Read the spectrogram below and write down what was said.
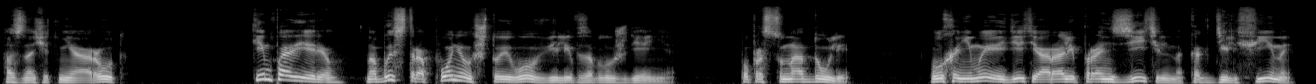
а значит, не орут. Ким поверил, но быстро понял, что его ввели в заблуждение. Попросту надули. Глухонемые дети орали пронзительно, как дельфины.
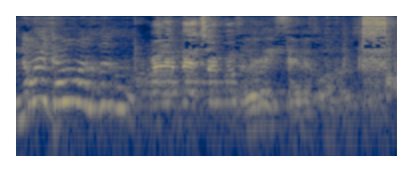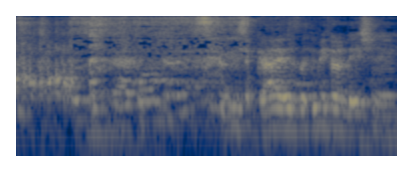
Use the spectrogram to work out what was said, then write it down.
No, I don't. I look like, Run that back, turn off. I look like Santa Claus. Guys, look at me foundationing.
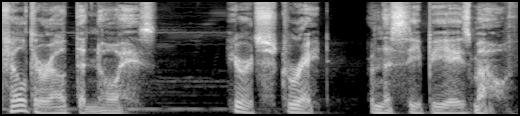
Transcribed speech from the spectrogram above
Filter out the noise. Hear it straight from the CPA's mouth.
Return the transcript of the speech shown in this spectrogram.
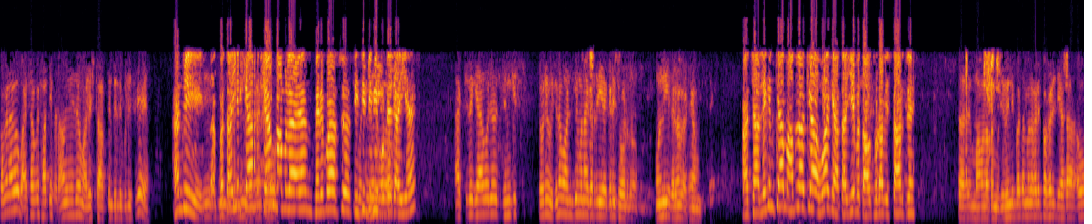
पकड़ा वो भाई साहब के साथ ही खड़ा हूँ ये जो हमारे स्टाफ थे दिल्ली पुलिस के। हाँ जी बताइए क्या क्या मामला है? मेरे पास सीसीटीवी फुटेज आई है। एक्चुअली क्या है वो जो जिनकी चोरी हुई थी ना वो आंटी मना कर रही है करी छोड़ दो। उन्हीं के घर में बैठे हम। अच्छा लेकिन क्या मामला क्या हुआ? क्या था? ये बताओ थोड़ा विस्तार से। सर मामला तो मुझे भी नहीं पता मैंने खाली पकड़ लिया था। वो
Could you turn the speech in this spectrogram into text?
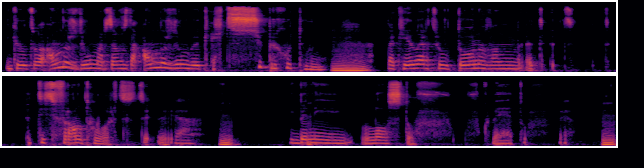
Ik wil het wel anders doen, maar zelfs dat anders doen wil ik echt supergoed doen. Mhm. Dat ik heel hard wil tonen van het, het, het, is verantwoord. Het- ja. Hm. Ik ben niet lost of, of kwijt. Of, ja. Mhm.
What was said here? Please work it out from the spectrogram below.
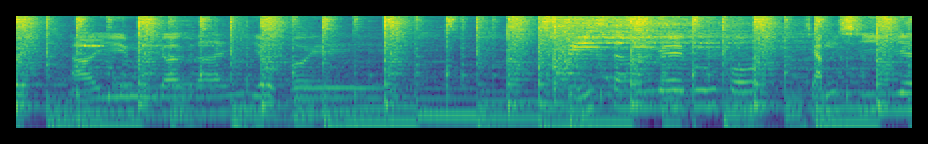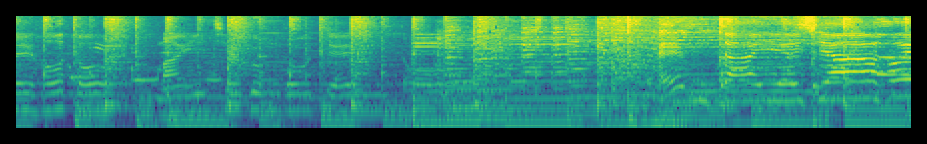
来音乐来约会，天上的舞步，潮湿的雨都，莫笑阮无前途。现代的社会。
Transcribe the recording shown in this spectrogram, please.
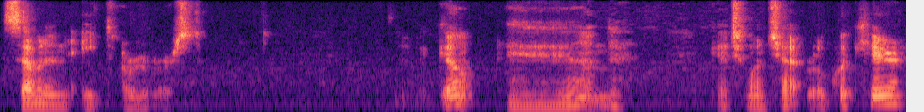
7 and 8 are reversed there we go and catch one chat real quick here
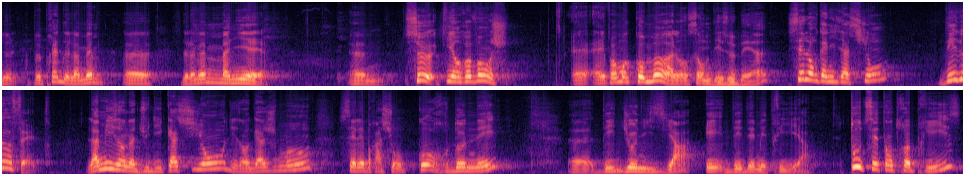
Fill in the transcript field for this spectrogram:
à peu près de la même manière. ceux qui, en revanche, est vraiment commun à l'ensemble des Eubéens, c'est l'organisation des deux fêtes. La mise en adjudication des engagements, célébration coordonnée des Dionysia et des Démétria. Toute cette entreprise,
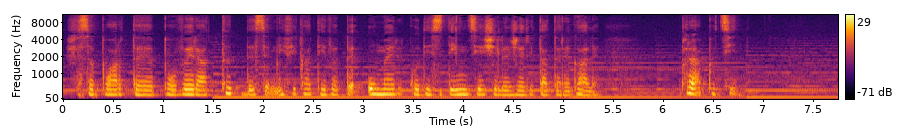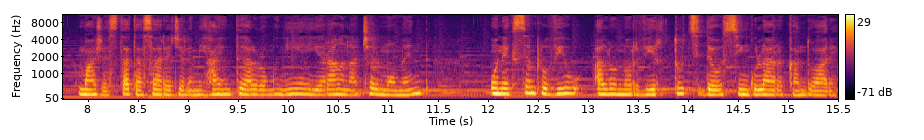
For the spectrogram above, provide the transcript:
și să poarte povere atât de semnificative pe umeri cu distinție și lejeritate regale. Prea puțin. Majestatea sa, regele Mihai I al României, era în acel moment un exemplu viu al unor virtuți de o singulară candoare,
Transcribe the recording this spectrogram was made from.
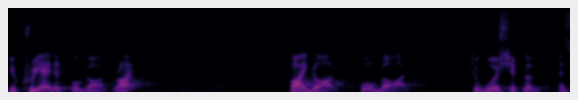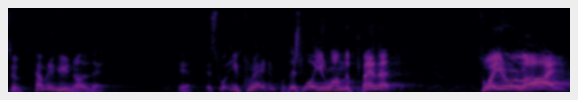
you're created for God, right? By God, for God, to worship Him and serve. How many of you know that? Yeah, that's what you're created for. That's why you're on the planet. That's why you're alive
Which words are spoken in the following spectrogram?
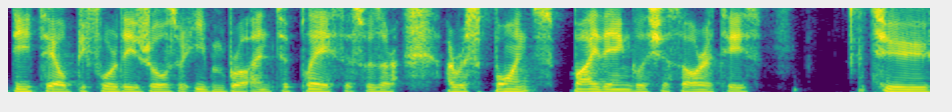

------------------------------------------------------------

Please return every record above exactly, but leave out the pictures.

Read the spectrogram below and write down what was said.
а значит, не орут. Ким поверил, но быстро понял, что его ввели в заблуждение. Попросту надули. Глухонемые дети орали пронзительно, как дельфины.
Use the spectrogram to work out what was said, then write it down.
No, I don't. I look like, Run that back, turn off. I look like Santa Claus. Guys, look at me foundationing.
Transcribed speech from the spectrogram above
Filter out the noise. Hear it straight from the CPA's mouth.
Return the transcript of the speech shown in this spectrogram.
पकड़ा वो भाई साहब के साथ ही खड़ा हूँ ये जो हमारे स्टाफ थे दिल्ली पुलिस के। हाँ जी बताइए क्या क्या मामला है? मेरे पास सीसीटीवी फुटेज आई है। एक्चुअली क्या है वो जो जिनकी चोरी हुई थी ना वो आंटी मना कर रही है करी छोड़ दो। उन्हीं के घर में बैठे हम। अच्छा लेकिन क्या मामला क्या हुआ? क्या था? ये बताओ थोड़ा विस्तार से। सर मामला तो मुझे भी नहीं पता मैंने खाली पकड़ लिया था। वो
Could you turn the speech in this spectrogram into text?
Ik wil het wel anders doen, maar zelfs dat anders doen wil ik echt supergoed doen. Mhm. Dat ik heel hard wil tonen van het, het, het, is verantwoord. Het- ja. Hm. Ik ben niet lost of, of kwijt. Of, ja. Mhm.
What was said here? Please work it out from the spectrogram below.
来音乐来约会，天上的舞步，潮湿的雨都，莫笑阮无前途。现代的社会。
Transcribe the recording shown in this spectrogram, please.
7 and 8 are reversed there we go and catch one chat real quick here
Fill in the transcript field for this spectrogram:
à peu près de la même manière. ceux qui, en revanche, est vraiment commun à l'ensemble des Eubéens, c'est l'organisation des deux fêtes. La mise en adjudication des engagements, célébration coordonnée des Dionysia et des Démétria. Toute cette entreprise,
For the spectrogram above, provide the transcript:
și să poarte povere atât de semnificative pe umeri cu distinție și lejeritate regale. Prea puțin. Majestatea sa, regele Mihai I al României, era în acel moment un exemplu viu al unor virtuți de o singulară candoare,
Transcribe the recording this spectrogram was made from.
you're created for God, right? By God, for God, to worship Him and serve. How many of you know that? Yeah, that's what you're created for. That's why you're on the planet. That's why you're alive
Which words are spoken in the following spectrogram?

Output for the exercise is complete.